Dogs are amazing communicators, but their language is non-verbal. Understanding your dog’s body language is crucial for building a strong bond and ensuring their well-being. In this blog post, we’ll explore common dog body language cues and signals to help you decipher what your furry friend is trying to convey.
1. Tail Wagging:
Contrary to popular belief, a wagging tail doesn’t always mean a happy dog. The position and speed of the wag matter. A high, fast wag often indicates excitement, while a low, slow wag can signal submission or insecurity.
Forward-pointing ears usually suggest alertness or curiosity, while flattened ears may signify fear or aggression. Pay attention to the position and movement of your dog’s ears in different situations.
3. Eye Contact:
Direct eye contact can be seen as a challenge or a sign of dominance among dogs. A relaxed gaze or “soft eyes” indicate contentment and trust. If your dog avoids eye contact, it might be feeling anxious or submissive.
4. Lip Licking and Yawning:
Dogs often lick their lips or yawn when they are stressed or uncomfortable. Watch for these subtle signs, especially in unfamiliar or tense situations.

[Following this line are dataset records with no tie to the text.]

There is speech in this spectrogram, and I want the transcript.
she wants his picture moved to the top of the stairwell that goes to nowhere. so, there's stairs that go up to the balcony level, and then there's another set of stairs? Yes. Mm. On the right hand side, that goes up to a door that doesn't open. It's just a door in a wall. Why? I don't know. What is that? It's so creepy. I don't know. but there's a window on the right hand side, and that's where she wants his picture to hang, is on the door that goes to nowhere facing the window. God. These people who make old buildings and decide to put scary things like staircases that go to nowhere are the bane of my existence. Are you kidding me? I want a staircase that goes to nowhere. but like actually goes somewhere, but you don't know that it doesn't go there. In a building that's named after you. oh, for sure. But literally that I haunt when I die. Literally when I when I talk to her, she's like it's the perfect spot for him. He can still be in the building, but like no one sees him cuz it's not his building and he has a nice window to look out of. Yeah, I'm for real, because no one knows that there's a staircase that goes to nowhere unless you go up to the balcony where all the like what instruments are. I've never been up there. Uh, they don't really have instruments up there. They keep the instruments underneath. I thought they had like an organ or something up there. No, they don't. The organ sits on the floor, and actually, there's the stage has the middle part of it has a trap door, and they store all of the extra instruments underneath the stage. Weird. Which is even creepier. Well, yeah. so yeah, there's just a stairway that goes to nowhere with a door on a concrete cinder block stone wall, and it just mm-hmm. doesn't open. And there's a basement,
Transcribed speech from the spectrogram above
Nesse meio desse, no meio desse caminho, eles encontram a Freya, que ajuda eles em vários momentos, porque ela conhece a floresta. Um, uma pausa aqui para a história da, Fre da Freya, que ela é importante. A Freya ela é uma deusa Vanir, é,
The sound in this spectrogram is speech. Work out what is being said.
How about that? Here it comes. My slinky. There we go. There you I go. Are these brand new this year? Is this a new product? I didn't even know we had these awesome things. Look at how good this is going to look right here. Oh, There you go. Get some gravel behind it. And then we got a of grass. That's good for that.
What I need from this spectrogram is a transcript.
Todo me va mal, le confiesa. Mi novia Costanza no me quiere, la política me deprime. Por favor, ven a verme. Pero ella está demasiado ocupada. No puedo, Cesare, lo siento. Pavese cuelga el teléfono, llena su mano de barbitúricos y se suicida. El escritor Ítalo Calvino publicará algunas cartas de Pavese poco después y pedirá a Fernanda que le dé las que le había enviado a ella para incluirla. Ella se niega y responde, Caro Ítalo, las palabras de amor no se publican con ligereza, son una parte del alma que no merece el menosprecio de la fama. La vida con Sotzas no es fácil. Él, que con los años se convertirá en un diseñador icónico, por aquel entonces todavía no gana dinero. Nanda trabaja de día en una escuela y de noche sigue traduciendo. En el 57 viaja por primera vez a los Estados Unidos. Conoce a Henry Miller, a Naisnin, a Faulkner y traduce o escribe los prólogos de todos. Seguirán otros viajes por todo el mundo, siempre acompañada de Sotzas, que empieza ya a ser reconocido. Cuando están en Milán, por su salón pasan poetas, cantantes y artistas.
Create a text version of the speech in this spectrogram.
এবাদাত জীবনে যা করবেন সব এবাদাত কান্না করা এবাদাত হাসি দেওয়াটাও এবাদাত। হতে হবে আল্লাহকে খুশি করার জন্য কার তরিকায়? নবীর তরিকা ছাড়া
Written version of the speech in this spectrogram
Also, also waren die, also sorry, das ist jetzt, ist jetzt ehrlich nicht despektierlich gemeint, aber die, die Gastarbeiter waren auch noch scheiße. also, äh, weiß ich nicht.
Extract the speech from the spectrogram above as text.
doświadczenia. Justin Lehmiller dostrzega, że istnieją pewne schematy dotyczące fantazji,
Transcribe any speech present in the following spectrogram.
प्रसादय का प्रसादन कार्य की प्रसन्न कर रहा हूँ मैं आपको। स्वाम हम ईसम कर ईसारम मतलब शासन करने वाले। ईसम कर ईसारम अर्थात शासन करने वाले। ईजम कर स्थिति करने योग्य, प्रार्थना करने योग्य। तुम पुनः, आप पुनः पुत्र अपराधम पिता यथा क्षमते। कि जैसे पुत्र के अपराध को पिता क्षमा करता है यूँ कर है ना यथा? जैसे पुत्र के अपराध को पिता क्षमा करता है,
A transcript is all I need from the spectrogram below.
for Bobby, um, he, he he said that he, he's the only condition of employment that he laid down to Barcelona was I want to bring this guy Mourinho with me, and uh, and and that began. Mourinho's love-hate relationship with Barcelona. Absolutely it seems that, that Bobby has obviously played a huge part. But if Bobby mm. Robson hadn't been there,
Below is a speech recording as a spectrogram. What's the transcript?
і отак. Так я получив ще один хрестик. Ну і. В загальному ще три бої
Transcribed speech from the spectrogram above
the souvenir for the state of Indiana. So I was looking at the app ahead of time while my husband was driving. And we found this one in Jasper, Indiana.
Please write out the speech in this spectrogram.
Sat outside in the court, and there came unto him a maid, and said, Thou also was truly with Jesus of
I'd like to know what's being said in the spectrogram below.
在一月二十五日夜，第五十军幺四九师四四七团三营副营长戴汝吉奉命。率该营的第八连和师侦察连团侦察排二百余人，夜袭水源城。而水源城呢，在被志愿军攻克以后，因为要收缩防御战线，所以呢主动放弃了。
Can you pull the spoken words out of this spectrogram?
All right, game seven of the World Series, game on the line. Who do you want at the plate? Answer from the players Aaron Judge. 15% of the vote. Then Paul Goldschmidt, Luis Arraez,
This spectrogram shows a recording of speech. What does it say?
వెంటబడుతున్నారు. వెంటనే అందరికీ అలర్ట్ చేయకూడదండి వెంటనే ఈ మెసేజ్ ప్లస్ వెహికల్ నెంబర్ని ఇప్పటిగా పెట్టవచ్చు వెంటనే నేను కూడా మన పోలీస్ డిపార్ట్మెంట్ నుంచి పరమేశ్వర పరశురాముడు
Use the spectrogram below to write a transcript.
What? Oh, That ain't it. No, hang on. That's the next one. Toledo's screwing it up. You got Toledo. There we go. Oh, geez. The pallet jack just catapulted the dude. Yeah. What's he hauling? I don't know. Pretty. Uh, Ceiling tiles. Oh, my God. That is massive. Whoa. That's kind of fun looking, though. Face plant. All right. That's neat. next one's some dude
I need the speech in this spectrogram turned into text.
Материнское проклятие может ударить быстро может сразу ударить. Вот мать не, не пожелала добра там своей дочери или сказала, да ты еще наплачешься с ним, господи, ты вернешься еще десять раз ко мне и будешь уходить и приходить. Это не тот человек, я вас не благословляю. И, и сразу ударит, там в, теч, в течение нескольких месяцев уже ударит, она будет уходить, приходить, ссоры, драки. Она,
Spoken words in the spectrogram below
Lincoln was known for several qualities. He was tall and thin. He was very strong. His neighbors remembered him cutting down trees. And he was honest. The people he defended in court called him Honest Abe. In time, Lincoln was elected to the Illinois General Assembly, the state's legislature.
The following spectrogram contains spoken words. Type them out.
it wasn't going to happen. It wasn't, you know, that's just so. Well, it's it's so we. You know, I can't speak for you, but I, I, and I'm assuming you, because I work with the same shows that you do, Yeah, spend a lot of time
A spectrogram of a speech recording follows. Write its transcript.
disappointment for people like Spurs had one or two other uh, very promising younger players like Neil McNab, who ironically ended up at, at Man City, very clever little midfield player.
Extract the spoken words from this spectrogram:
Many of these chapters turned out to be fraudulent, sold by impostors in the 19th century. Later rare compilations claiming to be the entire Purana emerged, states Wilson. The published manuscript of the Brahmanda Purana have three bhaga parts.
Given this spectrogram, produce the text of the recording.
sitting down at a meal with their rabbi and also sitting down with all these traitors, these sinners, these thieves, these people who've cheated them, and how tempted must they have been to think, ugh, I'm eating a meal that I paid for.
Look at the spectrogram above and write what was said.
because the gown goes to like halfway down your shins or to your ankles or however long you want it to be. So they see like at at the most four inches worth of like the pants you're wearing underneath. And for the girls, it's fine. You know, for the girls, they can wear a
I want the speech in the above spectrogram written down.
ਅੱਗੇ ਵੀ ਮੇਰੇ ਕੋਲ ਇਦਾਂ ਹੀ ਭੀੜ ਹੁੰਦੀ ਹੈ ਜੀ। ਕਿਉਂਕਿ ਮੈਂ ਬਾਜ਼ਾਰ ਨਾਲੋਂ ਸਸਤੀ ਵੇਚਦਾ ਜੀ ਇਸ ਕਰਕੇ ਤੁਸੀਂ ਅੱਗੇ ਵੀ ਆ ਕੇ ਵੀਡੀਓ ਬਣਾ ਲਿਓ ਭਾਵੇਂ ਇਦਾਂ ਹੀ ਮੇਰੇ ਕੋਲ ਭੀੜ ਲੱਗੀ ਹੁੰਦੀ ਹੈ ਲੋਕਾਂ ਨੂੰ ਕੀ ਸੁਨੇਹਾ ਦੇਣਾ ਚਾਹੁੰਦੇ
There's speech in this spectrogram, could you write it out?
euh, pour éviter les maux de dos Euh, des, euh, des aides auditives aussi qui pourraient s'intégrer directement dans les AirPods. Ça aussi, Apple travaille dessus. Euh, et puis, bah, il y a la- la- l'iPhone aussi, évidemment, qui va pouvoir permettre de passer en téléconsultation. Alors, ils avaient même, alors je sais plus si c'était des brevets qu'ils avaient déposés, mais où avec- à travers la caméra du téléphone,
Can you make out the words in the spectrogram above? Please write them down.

5. Body Posture:
A dog’s body posture can reveal a lot. A relaxed and loose body indicates comfort, while a stiff, tense body suggests anxiety or aggression. Pay attention to the overall body language, not just individual cues.
6. Tucking Tail:
A tucked tail is usually a sign of fear or submission. However, some breeds naturally carry their tails lower, so consider your dog’s breed-specific traits when interpreting this cue.
7. Raised Hackles:
When a dog’s hair stands up along its back (hackles raised), it often signals excitement, fear, or aggression. The context and other cues can help you determine the exact emotion.
8. Paw Lift:
Lifting a paw can be a sign of uncertainty or a request for attention. It’s often seen in dogs who are trying to figure out a situation or asking for something.
9. Growling and Barking:
These vocalizations are essential forms of communication. Growling can be a warning sign of discomfort or aggression, while barking can express excitement, alarm, or a desire to play. Listen closely to the tone and context.
10. Rolling Over:
Rolling onto their back can indicate submission, trust, or a desire for belly rubs. However, it’s essential to be cautious as some dogs may roll over defensively when feeling threatened.
Understanding your dog’s body language is a valuable skill for any pet owner. It allows you to connect with your dog on a deeper level and respond to their needs effectively. Remember that every dog is unique, and context matters. By paying attention to these common cues and signals, you can better interpret what your dog is trying to tell you and ensure a happy and healthy relationship with your four-legged companion.